How tough is the restaurant business? According to research by Dr. H.G. Parsa in 2007 while at Ohio State University’s Hospitality Management program, very tough. Looking at 2,500 restaurants in Columbus, OH, Parsa found that one in four closed or were sold in the first year. After three years, the total closed or sold was 60 percent. And most of these businesses didn’t have the added complexity of a commercial brewery on premise. With these kinds of odds, Las Vegas starts to sound like a better place to invest money.
Even with these daunting odds, brewpubs became the backbone of the craft beer movement. According to the Brewers Association, 59 percent of the 1,759 breweries in operation in 2010 in the U.S. were brewpubs. While they may not match industry giants on quantity, the existence of these breweries enables the Brewers Association to point out that the majority of Americans now live within 10 miles of an active brewery.
Consistency and Scalability
Brewpub chain would appear to be an oxymoron. Operating a successful multi-unit food service business is all about systems, procedures and manuals. Not exactly the sort of behavior of most early craft brewers. Interestingly, many of the habits that result in great beer–including consistency and quality control–are vitally important to a successful chain restaurant.
According to data from the Brewers Association, more than 60 brewpubs in the U.S. have more than one location. The scalability of a brewpub concept depends on a great many things, including strong management, the talent of the brewing team and the ability to attract and retain talented kitchen and wait staff. It is a simple fact of life for anyone wanting to open a brewpub that poor management, subpar beer, bad food or lousy service can quickly sink the business. You have to do them all well to have a ssuccessful brewpub chain.
The Brewers Association considers a company to be a brewpub if at least 25 percent of beer sales are done on-premise. In 2010, 55 new brewpubs opened and 33 closed.

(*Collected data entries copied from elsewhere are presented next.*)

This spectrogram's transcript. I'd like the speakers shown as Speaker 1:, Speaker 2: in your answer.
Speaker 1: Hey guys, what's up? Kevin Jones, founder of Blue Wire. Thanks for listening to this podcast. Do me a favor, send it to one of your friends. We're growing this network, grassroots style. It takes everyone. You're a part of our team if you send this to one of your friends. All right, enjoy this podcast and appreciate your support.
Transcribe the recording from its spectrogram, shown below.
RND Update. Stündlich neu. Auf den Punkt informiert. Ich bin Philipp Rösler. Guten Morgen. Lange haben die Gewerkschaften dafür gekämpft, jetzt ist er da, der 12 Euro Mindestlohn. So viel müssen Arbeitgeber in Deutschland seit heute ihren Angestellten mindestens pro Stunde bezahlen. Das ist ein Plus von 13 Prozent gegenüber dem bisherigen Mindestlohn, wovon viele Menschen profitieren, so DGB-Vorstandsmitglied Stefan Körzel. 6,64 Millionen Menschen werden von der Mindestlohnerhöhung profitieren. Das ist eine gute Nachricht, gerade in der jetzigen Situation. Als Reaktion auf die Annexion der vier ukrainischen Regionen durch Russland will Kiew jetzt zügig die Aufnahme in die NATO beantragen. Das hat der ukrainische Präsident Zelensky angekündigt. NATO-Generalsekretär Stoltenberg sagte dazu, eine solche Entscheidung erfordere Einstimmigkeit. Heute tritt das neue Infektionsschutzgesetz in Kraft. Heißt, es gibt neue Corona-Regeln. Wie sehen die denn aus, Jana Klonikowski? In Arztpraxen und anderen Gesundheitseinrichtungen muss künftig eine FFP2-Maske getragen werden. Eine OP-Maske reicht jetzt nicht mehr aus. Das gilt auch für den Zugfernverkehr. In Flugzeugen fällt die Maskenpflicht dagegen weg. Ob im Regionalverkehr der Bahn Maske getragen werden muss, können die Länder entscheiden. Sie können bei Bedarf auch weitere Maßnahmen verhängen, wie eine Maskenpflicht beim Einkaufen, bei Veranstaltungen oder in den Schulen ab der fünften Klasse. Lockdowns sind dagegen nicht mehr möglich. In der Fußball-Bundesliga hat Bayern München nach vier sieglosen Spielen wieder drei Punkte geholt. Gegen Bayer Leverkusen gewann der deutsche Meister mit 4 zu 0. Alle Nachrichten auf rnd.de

Mike and Brian McMenamin trace their roots in the restaurant business back to 1974, but it was not until they opened the Hillsdale Brewery & Public House in 1985 that they started brewing. Now they have 60 locations, including brewpubs, pubs, hotels and movies theaters. Brewing actually takes place in 24 locations in Oregon and Washington. Besides brewing beer, McMenamins also runs two distilleries, a winery and a coffee roaster.